The Spanish Jennet Horse is a modern American horse breed. It is gaited, with either leopard spotting, it is extinct, was, at least in part, absorbed into what is now the Pura Raza Española.:437The Spanish Jennet Horse is a new breed of Jennet type is being created through the efforts of the Spanish Jennet Horse Society. The Registry requires that horse for the Pintado division be of full Paso Fino heritage and the Atigrado division must be at least of 50% Paso blood. Outcrosses are allowed in the first generation to obtain the LP for the Registered Atigrado Spanish Jennet and must result in a minimum of 50% purebred Paso Fino or Peruvian Paso horse.
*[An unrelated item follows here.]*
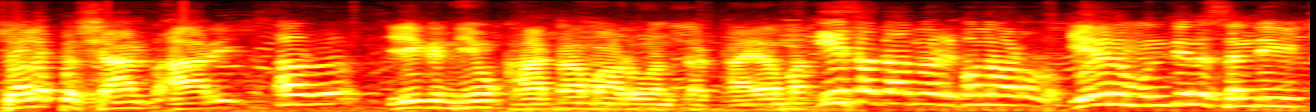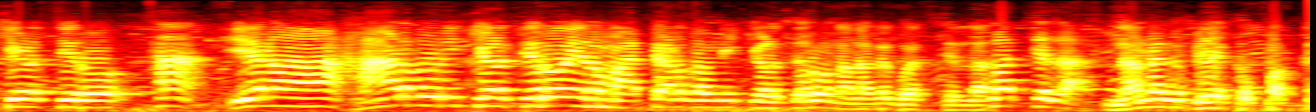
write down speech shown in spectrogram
ಸ್ವಲ್ಪ ಶಾಂತ ಆರಿ. ಈಗ ನೀವು ಕಾಟ ಮಾಡುವಂತ ಟೈಮ ಈ ಸದ ಬಂದ್ ಏನು ಮುಂದಿನ ಸಂಧಿಗೆ ಕೇಳ್ತಿರೋ ಹಾ. ಏನ ಹಾಡದವ್ರಿಗೆ ಕೇಳ್ತಿರೋ ಏನು ಮಾತಾಡದವ್ನಿಗೆ ಕೇಳ್ತಿರೋ ನನಗ ಗೊತ್ತಿಲ್ಲ. ಗೊತ್ತಿಲ್ಲ. ನನಗ ಬೇಕು ಪಕ್ಕ.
Only one outcross is allowed. All 50% crosses will provide video proof of gait before registration of their offspring; the Spanish Jennet Horse build. Extremes in muscling or bone are considered faults; the optimum appearance is that of refinement with a deep chest, well sprung ribs and a strong, medium length back with broad, well muscled loins. Spanish Jennet Horse Society

Electra Guitars

Electra was a brand of electric guitars and basses manufactured in Japan and distributed in the US by two companies owned by brothers: Saint Louis Music and Pacific Coast Music in the 1970s and early 1980s. In 2013, the brand launched a successful comeback led by renowned luthiers Ben Chafin and Mick Donner. Unlike most other brands of imported guitars which were sourced from a single manufacturer, Electra guitars were ordered from all the Japanese factories and distributors; as a result, early models vary in details and quality. As all models came to be made by Matsumoku, Electra guitars offered high quality at competitive prices. However, the brand never lost its association with inexpensive'copy' guitars and the brand name was transitioned to Electra Westone in 1984 and Westone in 1985; the same qualities make them popular among collectors today. In 2013 Ben Chafin, former head luthier at Dean Guitars, acquired the rights to Electra Guitars and is now producing new Electra Guitars; the first model available was a reissued and updated single cutaway Electra Omega, followed by the Omega Prime.

After rave reviews and a growing roster of artist endorsements, Electra Guitars unveiled a number of new models in 2014 including the Invicta, Phoenix H & S Guitars and the Phoenix Bass. More about the current company and their guitars, basses and merchandise can be found at their official website Electra Guitars In 1976 Electra MPC models featured a pair of cartridge slots in the guitar body, which allowed effect modules to be plugged in and controlled from the front of the guitar. Today the unusual thing is that the effects are on board, but offering electronic effects to consumer musicians was new at the time and offers an interesting alternate way to do it. There were a total of 18 guitar models; the most notable was the Super Rock, a Les Paul copy. There were 12 total MPC modules offered. In the assortment of modules offered was a "Mini Amp" module, which contained no effects but was a headphone amplifier for the guitar; this mini amp was the number 11 Module, Frog Nose. It did nothing except send a weak clean guitar signal to headphones via the jack.

Peter Frampton - Peter Frampton's Official Site Leslie West Electric Light Orchestra Allen "Free Bird" Collins of Lynyrd Skynyrd Outlaws Rick Derringer's brand was the X910 guitar known as the "Derringer" model Marty Friedman Dickey Betts endorsed the X930 MPC model in the October 1981 issue of Guitar Player magazine. "Electra History". Retrieved 2003. Article from the original Electra fan site "MPC". Retrieved 2003. Details of MPC guitar wiring The Electra Guitar Collection 1977. 1977 full line catalog including MPC guitars and modules Electra Guitars Official Website of Electra Guitars The Electra Guitar Page- Index of Models latest known listing of guitar and bass models The Electra Guitar Page archival mirror of original Electra fan site The Electra Forum fan community of collectors and players Matsumoku Industrial- One manufacturer of Electra guitars The Guitars of Matsumoku information on Matsumoku-made guitars